--- Input for this task ---
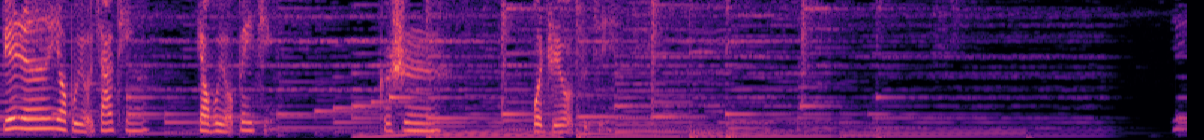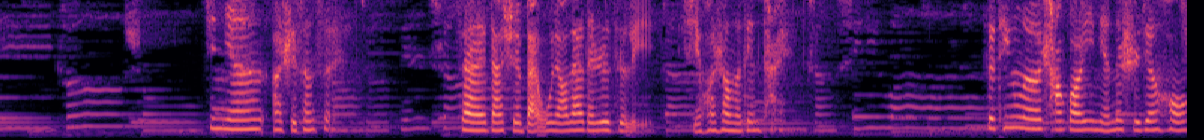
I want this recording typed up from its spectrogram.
别人要不有家庭，要不有背景，可是我只有自己。今年二十三岁，在大学百无聊赖的日子里，喜欢上了电台。在听了茶馆一年的时间后，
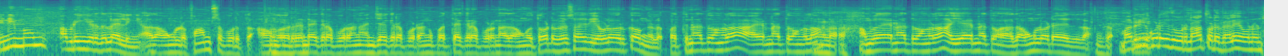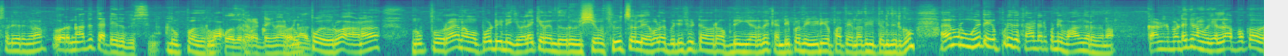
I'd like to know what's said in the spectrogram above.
மினிமம் அப்படிங்கிறதெல்லாம் இல்லைங்க. அது அவங்களோட ஃபார்ம்ஸை பொறுத்து. அவங்க ரெண்டு ஏக்கரா போடுறாங்க அஞ்சு ஏக்கரா போடுறாங்க பத்து ஏக்கரா போடுறாங்க. அது அவங்க தோட்ட விவசாயத்து எவ்வளோ இருக்கோ அவங்கள பத்து நாற்று வாங்கலாம் ஆயிரம் நாற்று வாங்கலாம் ஐம்பதாயிரம் நாற்று வாங்கலாம் ஐயாயிரம் நாற்று வாங்கலாம் அது அவங்களோட இதுதான். மறுபடியும் கூட இது ஒரு நாத்தோட விலை எவ்வளோன்னு சொல்லியிருங்கண்ணா ஒரு நாற்று தேர்ட்டி ருபீஸுங்க முப்பது ரூபா. ரூபா. கரெக்டுங்களா. முப்பது ரூபா. ஆனால் முப்பது ரூபாய் நம்ம போட்டு இன்னைக்கு விளைக்கிற இந்த ஒரு விஷயம் ஃபியூச்சரில் எவ்வளோ பெனிஃபிட்டாக வரும் அப்படிங்கிறது கண்டிப்பாக இந்த வீடியோ பார்த்து எல்லாத்துக்கும் தெரிஞ்சிருக்கும். அதே மாதிரி உங்ககிட்ட எப்படி இதை கான்டாக்ட் பண்ணி வாங்குறதுனா கண்டக்ட் பண்ணுறதுக்கு நமக்கு எல்லா பக்கம்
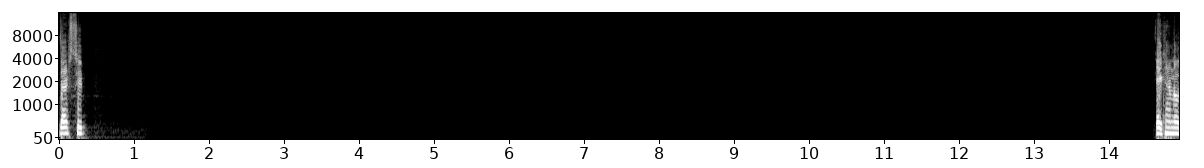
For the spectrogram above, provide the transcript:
দ্যাটস ইট এখানেও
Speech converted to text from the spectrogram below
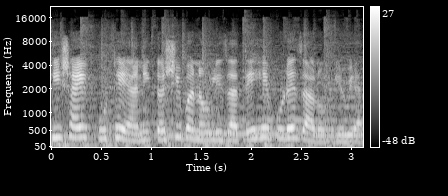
ही शाई कुठे आणि कशी बनवली जाते हे पुढे जाणून घेऊयात.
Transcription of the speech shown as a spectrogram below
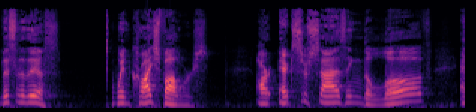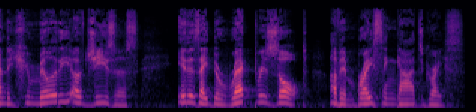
listen to this. When Christ followers are exercising the love and the humility of Jesus, it is a direct result of embracing God's grace.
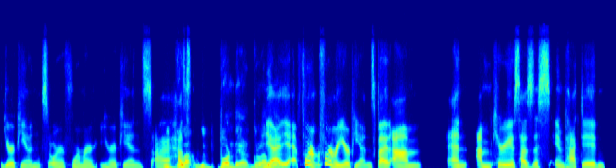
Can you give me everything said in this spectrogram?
Europeans or former Europeans. Uh, we grew up, we born there, grew up. Yeah, there. yeah, former former Europeans. But um, and I'm curious, has this impacted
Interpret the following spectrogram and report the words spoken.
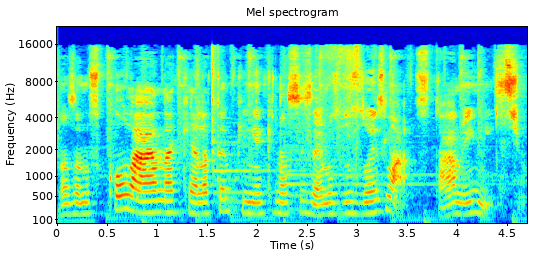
Nós vamos colar naquela tampinha que nós fizemos dos dois lados, tá? No início.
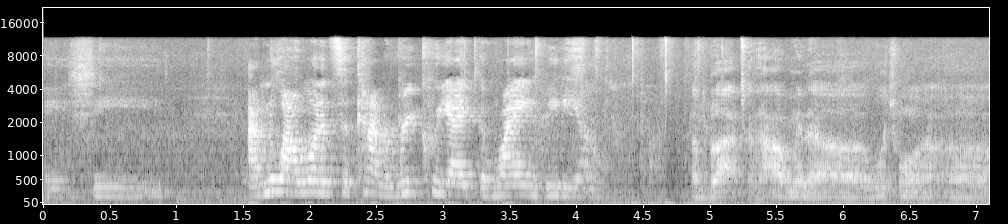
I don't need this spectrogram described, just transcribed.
And she, I knew I wanted to kind of recreate the Wayne video. The block. I mean, uh, which one? Uh,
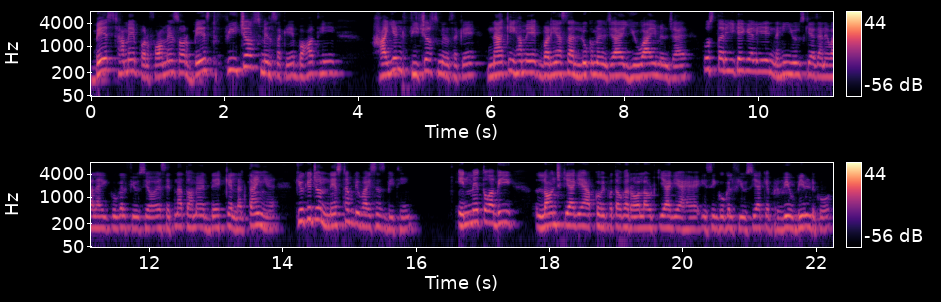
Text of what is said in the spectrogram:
बेस्ट हमें परफॉर्मेंस और बेस्ट फीचर्स मिल सके, बहुत ही हाई एंड फीचर्स मिल सके, ना कि हमें एक बढ़िया सा लुक मिल जाए यूआई मिल जाए। उस तरीके के लिए नहीं यूज़ किया जाने वाला है गूगल फ्यूसी ओएस इतना तो हमें देख के लगता ही है, क्योंकि जो नेस्टअप डिवाइसेस भी थी, इनमें तो अभी लॉन्च किया गया, आपको भी पता होगा रोल आउट किया गया है इसी गूगल फ्यूसिया के प्रिव्यू बिल्ड को।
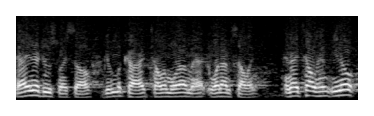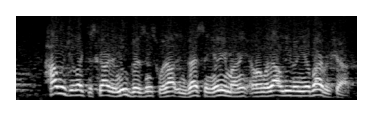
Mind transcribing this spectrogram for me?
and I introduce myself, give him a card, tell him where I'm at, what I'm selling, and I tell him, you know, how would you like to start a new business without investing any money or without leaving your barber shop?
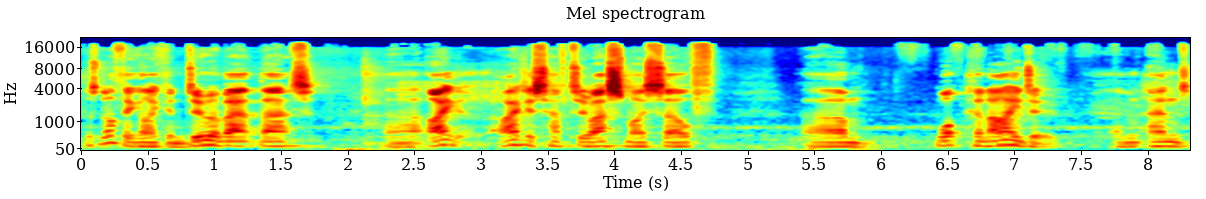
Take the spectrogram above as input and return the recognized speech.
there's nothing I can do about that. Uh, I, I just have to ask myself, um, what can I do? And, and,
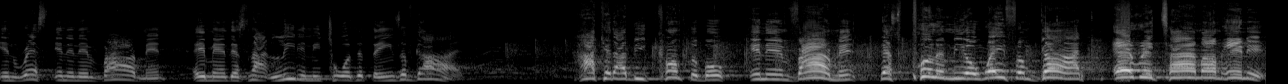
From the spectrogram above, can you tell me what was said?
and rest in an environment amen, that's not leading me towards the things of God? How can I be comfortable in the environment that's pulling me away from God every time I'm in it?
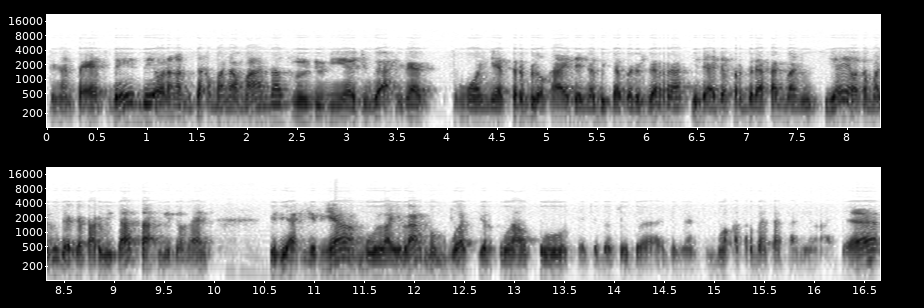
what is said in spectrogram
dengan PSBB orang nggak bisa ke mana-mana seluruh dunia juga akhirnya semuanya terblokade nggak bisa bergerak tidak ada pergerakan manusia ya otomatis tidak ada pariwisata gitu kan jadi akhirnya mulailah membuat virtual tour. Saya coba-coba dengan semua keterbatasan yang ada,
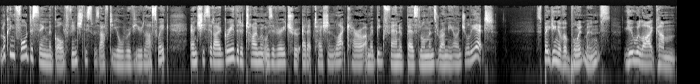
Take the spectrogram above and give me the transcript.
looking forward to seeing The Goldfinch. This was after your review last week. And she said, I agree that Atonement was a very true adaptation. Like Caro, I'm a big fan of Baz Luhrmann's Romeo and Juliet. Speaking of appointments, you were like um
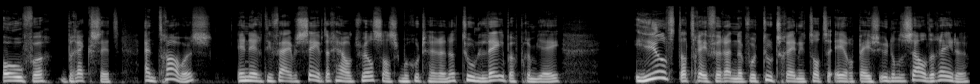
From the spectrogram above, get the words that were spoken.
over Brexit. En trouwens, in 1975, Harold Wilson, als ik me goed herinner, toen Labour-premier, hield dat referendum voor toetreding tot de Europese Unie om dezelfde reden.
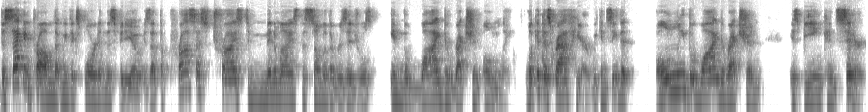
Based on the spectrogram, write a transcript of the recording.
The second problem that we've explored in this video is that the process tries to minimize the sum of the residuals in the y direction only. Look at this graph here. We can see that only the y direction is being considered.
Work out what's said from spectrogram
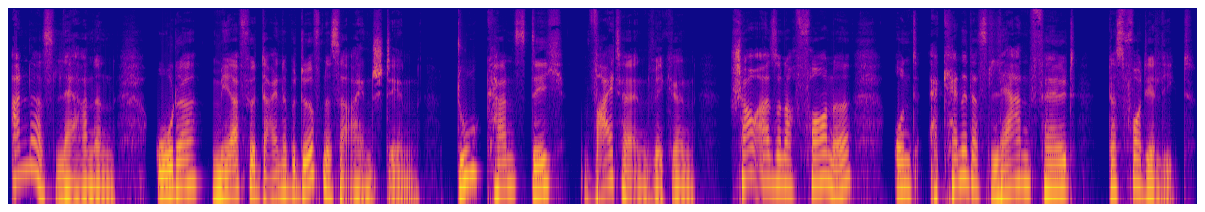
anders lernen oder mehr für deine Bedürfnisse einstehen. Du kannst dich weiterentwickeln. Schau also nach vorne und erkenne das Lernfeld, das vor dir liegt.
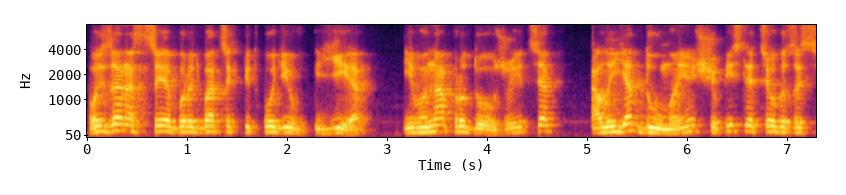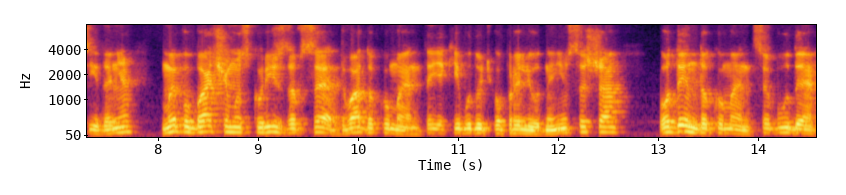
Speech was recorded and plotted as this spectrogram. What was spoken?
Ось зараз це боротьба цих підходів є, і вона продовжується. Але я думаю, що після цього засідання ми побачимо, скоріш за все, два документи, які будуть оприлюднені в США. Один документ це буде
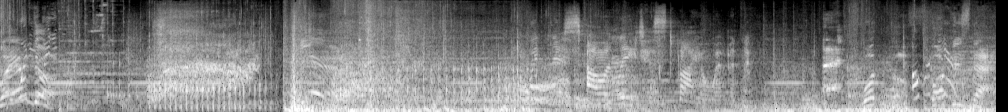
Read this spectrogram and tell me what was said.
Slam dunk! Witness our latest. What the Over fuck here. is that?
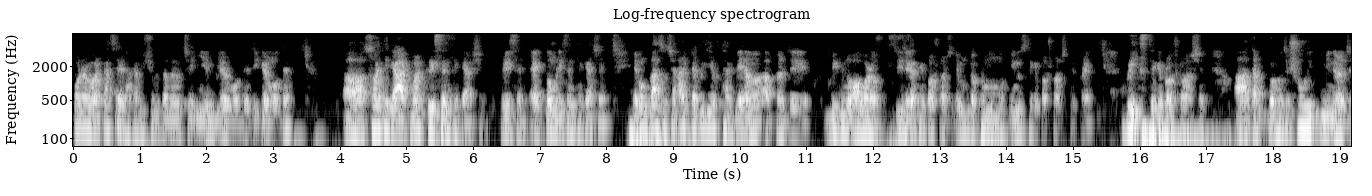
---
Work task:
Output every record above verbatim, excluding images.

Answer section:
I want this recording typed up from its spectrogram.
别人要不有家庭，要不有背景，可是我只有自己。今年二十三岁，在大学百无聊赖的日子里，喜欢上了电台。在听了茶馆一年的时间后，
I'd like to know what's said in the spectrogram above.
மினிமம் அப்படிங்கிறதெல்லாம் இல்லைங்க. அது அவங்களோட ஃபார்ம்ஸை பொறுத்து. அவங்க ரெண்டு ஏக்கரா போடுறாங்க அஞ்சு ஏக்கரா போடுறாங்க பத்து ஏக்கரா போடுறாங்க. அது அவங்க தோட்ட விவசாயத்து எவ்வளோ இருக்கோ அவங்கள பத்து நாற்று வாங்கலாம் ஆயிரம் நாற்று வாங்கலாம் ஐம்பதாயிரம் நாற்று வாங்கலாம் ஐயாயிரம் நாற்று வாங்கலாம் அது அவங்களோட இதுதான். மறுபடியும் கூட இது ஒரு நாத்தோட விலை எவ்வளோன்னு சொல்லியிருங்கண்ணா ஒரு நாற்று தேர்ட்டி ருபீஸுங்க முப்பது ரூபா. ரூபா. கரெக்டுங்களா. முப்பது ரூபா. ஆனால் முப்பது ரூபாய் நம்ம போட்டு இன்னைக்கு விளைக்கிற இந்த ஒரு விஷயம் ஃபியூச்சரில் எவ்வளோ பெனிஃபிட்டாக வரும் அப்படிங்கிறது கண்டிப்பாக இந்த வீடியோ பார்த்து எல்லாத்துக்கும் தெரிஞ்சிருக்கும். அதே மாதிரி உங்ககிட்ட எப்படி இதை கான்டாக்ட் பண்ணி வாங்குறதுனா கண்டக்ட் பண்ணுறதுக்கு நமக்கு எல்லா பக்கம்
For the spectrogram above, provide the transcript:
দ্যাটস ইট এখানেও
Speech converted to text from the spectrogram below
ही शाई कुठे आणि कशी बनवली जाते हे पुढे जाणून घेऊयात.
Transcription of the speech shown as a spectrogram below
listen to this. When Christ followers are exercising the love and the humility of Jesus, it is a direct result of embracing God's grace.
Can you give me everything said in this spectrogram?
Europeans or former Europeans. Uh, we grew up, we born there, grew up. Yeah, there. yeah, former former Europeans. But um, and I'm curious, has this impacted
Interpret the following spectrogram and report the words spoken.
Nós vamos colar naquela tampinha que nós fizemos dos dois lados, tá? No início.
I don't need this spectrogram described, just transcribed.
And she, I knew I wanted to kind of recreate the Wayne video. The block. I mean, uh, which one? Uh,
Text of what is said in the spectrogram:
बेस्ट हमें परफॉर्मेंस और बेस्ट फीचर्स मिल सके, बहुत ही हाई एंड फीचर्स मिल सके, ना कि हमें एक बढ़िया सा लुक मिल जाए यूआई मिल जाए। उस तरीके के लिए नहीं यूज़ किया जाने वाला है गूगल फ्यूसी ओएस इतना तो हमें देख के लगता ही है, क्योंकि जो नेस्टअप डिवाइसेस भी थी, इनमें तो अभी लॉन्च किया गया, आपको भी पता होगा रोल आउट किया गया है इसी गूगल फ्यूसिया के प्रिव्यू बिल्ड को।
Mind transcribing this spectrogram for me?
and I introduce myself, give him a card, tell him where I'm at, what I'm selling, and I tell him, you know, how would you like to start a new business without investing any money or without leaving your barber shop?
Take the spectrogram above as input and return the recognized speech.
there's nothing I can do about that. Uh, I, I just have to ask myself, um, what can I do? And, and,
From the spectrogram above, can you tell me what was said?
and rest in an environment amen, that's not leading me towards the things of God? How can I be comfortable in the environment that's pulling me away from God every time I'm in it?
what is said in spectrogram
dengan PSBB orang nggak bisa ke mana-mana seluruh dunia juga akhirnya semuanya terblokade nggak bisa bergerak tidak ada pergerakan manusia ya otomatis tidak ada pariwisata gitu kan jadi akhirnya mulailah membuat virtual tour. Saya coba-coba dengan semua keterbatasan yang ada,
Take the spectrogram above and give me the transcript.
looking forward to seeing The Goldfinch. This was after your review last week. And she said, I agree that Atonement was a very true adaptation. Like Caro, I'm a big fan of Baz Luhrmann's Romeo and Juliet. Speaking of appointments, you were like um
From the spectrogram above, get the words that were spoken.
over Brexit. En trouwens, in 1975, Harold Wilson, als ik me goed herinner, toen Labour-premier, hield dat referendum voor toetreding tot de Europese Unie om dezelfde reden.
Based on the spectrogram, write a transcript of the recording.
The second problem that we've explored in this video is that the process tries to minimize the sum of the residuals in the y direction only. Look at this graph here. We can see that only the y direction is being considered.
Work out what's said from spectrogram
anders lernen oder mehr für deine Bedürfnisse einstehen. Du kannst dich weiterentwickeln. Schau also nach vorne und erkenne das Lernfeld, das vor dir liegt.
Speech was recorded and plotted as this spectrogram. What was spoken?
Ось зараз це боротьба цих підходів є, і вона продовжується. Але я думаю, що після цього засідання ми побачимо, скоріш за все, два документи, які будуть оприлюднені в США. Один документ це буде
Read this spectrogram and tell me what was said.
Slam dunk! Witness our latest. What the Over fuck here. is that?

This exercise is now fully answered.